International observers are particularly confused by this step because it involves many risks. The situation, most Westerners are aware of this, in North Korea is by no means great. In fact, it should probably be classified as dire. The North Korean provinces are extremely poor, there is a lack of food and of freedom and of any riches whatsoever. Most North Koreans, however, are not aware how bad the situation really is, especially as every travel requires a permit, even within North Korea itself. And since getting a permit borders on being impossible, most North Koreans do not venture very far from their particular region.

The party convention will change that. A total of about three thousand delegates from the provinces are expected to travel to the capital of Pyongyang. And Pyongyang, though not a glistening metropolis, is much richer than the rest of North Korea. Even more so, Pyongyang will be decorated especially for the party convention and thus look even richer to the delegates.

This will likely also be the first time that delegates get to meet one another and will be able to speak – though obviously there will be a great deal of observation involved and it is not clear how freely people will be able to speak. Nevertheless the convention at least offers the possibility that the delegates can discuss the problems in their provinces and the discontent with Kim’s politics.

So observers are anxious to see what the reason behind the party convention might be. It must obviously be meant to be a consolidation of Kim’s power and – much like every event in North Korea – a celebration of Kim himself.

And what will Kim say? According to the party statute, Marx and Lenin are still important figures and North Korea is meant to be a socialist country. But in effect it has not been like that for a long time. In reality, North Korea is merely a fascist dictatorship and Marx and Lenin have been eliminated not only from the constitution but also from the surroundings. Instead it was decreed that Kim Il-sung and Kim Jong-il are immortal, that Kim Il-sung is the eternal president and Kim Il-sung the eternal secretary general of the party. This shows that, at least formally, North Korea pretends to uphold the Soviet system.

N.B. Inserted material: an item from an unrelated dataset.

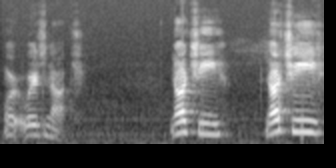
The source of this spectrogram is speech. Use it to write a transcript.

Kim might need to underline that pretense, so as to reap continuous support by China – the socialist country that is most important to North Korea. While all the state organs in North Korea are mostly there as a pretense that pretense has always been important to the dictatorship. Party conventions are used to discuss the direction the country should take and to inform the leadership about the demands of the public.

At the last party convention, Kim Il-sung proposed a federation between North and South Korea but then, a few years later, Germany was unified. This is viewed as the most likely reason for not holding party conventions since 1980. No one can stop the dictatorship from lying about the economy – which indeed got a little better under Kim Jong-un – but even the most cunning dictator cannot pretend that the two Koreas were unified. Since North Korea believes that the US military in South Korea is the biggest hindrance to reunification, the dictatorship is considering a peace treaty with the United States. Now that Obama is leaving office, he might be willing to sign a deal. This is likely the last chance that Kim Jong-un has to make steps towards a reunification.

No matter what, the party convention will be strictly observed – both by foreigners, as well as by the North Korean secret police.